An illustrated life reconstruction of Magnuviator ovimonsensis at the Egg Mountain site as it may have appeared in the Cretaceous Period 75 million years ago. Magnuviator eats a wasp, and on the ground is a tooth from the bird-like dinosaur Troodon. The arid-adapted plant is based on fossil pollen found near Egg Mountain. Misaki Ouchida

Two nearly complete fossil skeletons found in the Egg Mountain area of Montana have been identified as belonging to a previously unknown lizard species that lived about 75 million years ago, at a time when dinosaurs still lorded over Earth. Surprisingly, the closest relatives of the species, named Magnuviator ovimonsensis, lived in faraway Mongolia.

Based on the excellent condition of the two skeletons found, M. ovimonsensis has been described “from stem to stern” in a paper published Wednesday by a team of researchers, led by paleontologists from the University of Washington and the Burke Museum of Natural History and Culture, who said “the new species fills in significant gaps in our understanding of how lizards evolved and spread during the dinosaur era.”

After analyzing the anatomy of M. ovimonsensis, the researchers found it was an offshoot of ancient iguanian lizards, which today include Old World chameleons, iguanas and anoles in the American tropics, as well as the water-walking basilisk lizards. However, it is only a distant relative of these modern lizards, most of which evolved after the dinosaurs, as well as most lizards that lived at the time, were wiped up in a mass extinction event about 66 million years ago.

This is a a close-up view of the holotype specimen of Magnuviator ovimonsensis (left) and a sketch (right) with key bones labeled. David DeMar and Morgan Turner

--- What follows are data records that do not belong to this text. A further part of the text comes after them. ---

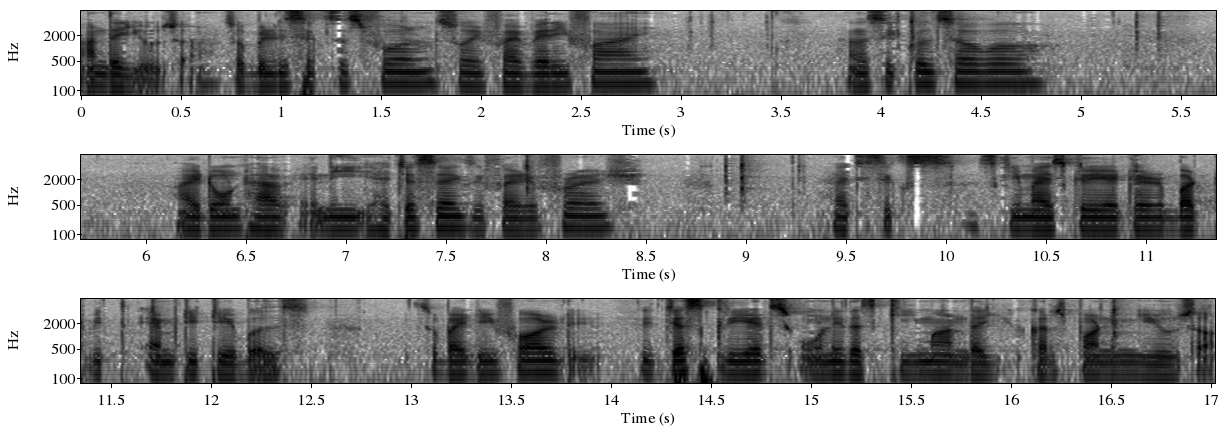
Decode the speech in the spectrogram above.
and the user. So build is successful. So if I verify on the SQL server I don't have any HSX if I refresh HSX schema is created but with empty tables. So by default it just creates only the schema and the corresponding user.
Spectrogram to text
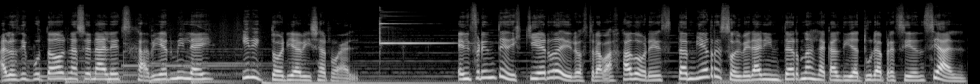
a los diputados nacionales Javier Milei y Victoria Villarroel. El Frente de Izquierda y de los Trabajadores también resolverán internas la candidatura presidencial.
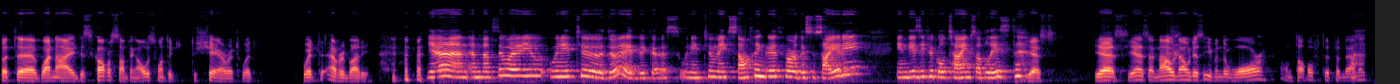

Referring to M. ovimonsensis and its Cretaceous Period close cousins from Mongolia, study lead author David DeMar — a postdoctoral research associate at the University of Washington and the Burke Museum — said in a statement Tuesday: “These ancient lineages are not the iguanian lizards which dominate parts of the Americas today, such as anoles and horned lizards. So discoveries like Magnuviator give us a rare glimpse into the types of 'stem' lizards that were present before the extinction of the dinosaurs.”

At about 14 inches, M. ovimonsensis was longer than one foot, and probably ate wasps and other insects, like modern lizards. But given its size, it could also have eaten plants.

“Due to the significant metabolic requirements to digest plant material, only lizards above a certain body size can eat plants, and Magnuviator definitely falls within that size range,” DeMar said.

The name Magnuviator ovimonsensis pays homage to both the location the fossils were found, as well as to their Mongolian connection. It means “mighty traveler from Egg Mountain.”

The study, titled “A new Late Cretaceous iguanomorph from North America and the origin of New World Pleurodonta (Squamata, Iguania),” was published in the journal Proceedings of the Royal Society B.